      abortController = null;
      target.innerText = 'Calculate';
    }
  } );

  function calculate( abortSignal ) {
    return new Promise( ( resolve, reject ) => {
      const timeout = setTimeout( ()=> {
        resolve( 1 );
      }, 5000 );

      abortSignal.addEventListener( 'abort', () => { // 6
        const error = new DOMException( 'Calculation aborted by the user', 'AbortError' );

        clearTimeout( timeout ); // 7
        reject( error ); // 8
      } );
    } );
  }
}

As you can see, the code has become much longer. But it has not become much harder to understand!

Everything is inside the block (1), which is an equivalent of IIFE. Thanks to this, the abortController variable (2) doesn’t leak into the global scope.

At first, you set its value to null. This value changes at the mouse click on the button. Then you set its value to a new instance of AbortController (3). After that, you pass the instance’s signal property directly to your calculate() function (4).

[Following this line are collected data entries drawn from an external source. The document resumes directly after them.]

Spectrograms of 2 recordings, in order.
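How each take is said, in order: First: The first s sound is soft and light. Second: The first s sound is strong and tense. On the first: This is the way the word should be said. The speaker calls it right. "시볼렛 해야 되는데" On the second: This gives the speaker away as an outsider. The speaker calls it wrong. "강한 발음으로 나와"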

If the user clicks the button again before five seconds elapsed, it causes the invocation of the abortController.abort() function (5). This fires the abort event on the AbortSignal instance you passed earlier to calculate() (6).

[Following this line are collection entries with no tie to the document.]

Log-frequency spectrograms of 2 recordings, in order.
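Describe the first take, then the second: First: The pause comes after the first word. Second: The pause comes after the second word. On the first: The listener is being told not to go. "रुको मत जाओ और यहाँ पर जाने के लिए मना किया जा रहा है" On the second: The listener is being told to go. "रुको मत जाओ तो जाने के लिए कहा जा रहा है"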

Inside the abort event listener, you remove the ticking timer (7) and reject the promise with an appropriate error (8; according to the specification, it must be a DOMException with an ‘AbortError’ type). The error eventually passes control to catch (9) and blocks (10).

You should also prepare your code to handle a situation like this:

const abortController = new AbortController();

abortController.abort();
calculate( abortController.signal );

In such a case, the abort event doesn’t fire because it happens before passing the signal to the calculate() function. Let’s refactor it a little:

function calculate( abortSignal ) {
  return new Promise( ( resolve, reject ) => {
    const error = new DOMException( 'Calculation aborted by the user', 'AbortError' ); // 1

    if ( abortSignal.aborted ) { // 2
      return reject( error );
    }

    const timeout = setTimeout( ()=> {
      resolve( 1 );
    }, 5000 );

    abortSignal.addEventListener( 'abort', () => {
      clearTimeout( timeout );
      reject( error );
    } );
  } );
}

The error moves to the top (1). You can reuse it in two different parts of the code (yet it would be more elegant to create a factory of errors). Additionally, a guard clause appeared, checking the value of abortSignal.aborted (2). If it equals true, the calculate() function rejects the promise with an appropriate error without doing anything further.